Principal Scientist, Qatar Computing Research Institute, Qatar
Professor, College of Science and Engineering, Hamad bin Khalifa University, Qatar
Web search, web searching, search engines, information retrieval, information searching, information searching and retrieval, ecommerce, sponsored search, online marketing, online advertising, online branding, Google AdWords, PPC, Pay-per-click, keyword advertising, second screens, cross screens, dual screens, customer segmentation, audience segmentation, user segment, persona, personas, persona profiles, information science, library, web analytics, digital analytics .
Science wants numbers about people: The numbers are likely wrong

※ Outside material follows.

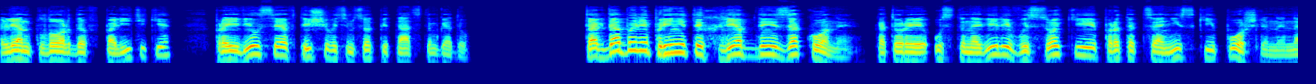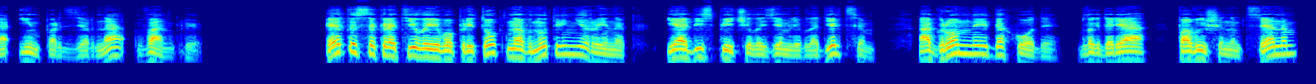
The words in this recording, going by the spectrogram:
лендлордов в политике проявился в 1815 году. Тогда были приняты хлебные законы, которые установили высокие протекционистские пошлины на импорт зерна в Англию. Это сократило его приток на внутренний рынок и обеспечило землевладельцам огромные доходы благодаря повышенным ценам,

Science (as well as the industry, government, non-profits, and university sectors) want, use, and depend on numbers for situational awareness and then make decisions based on them. However, what if the numbers are wrong? Unfortunately, there is ample evidence that the numbers are often wrong for numbers concerning people and behaviors. As a case study, we ‘peel back the onion’ on the numbers from a large-scale web traffic study of 86 worldwide websites comparing two web analytics tools. One tool is a site-centric service, and one uses a triangulation of user, site, and network-centric methods. The resulting numbers for the three standard analytics metrics evaluated are statistically different. However, which set of numbers is ‘more’ right? A deductive analysis shows that both approaches are inaccurate and imprecise, even though advertising and other decisions worth hundreds of billions of US dollars annually are made using these numbers. The talk ends with recommendations to move forward for the reporting of numbers in this and related contexts.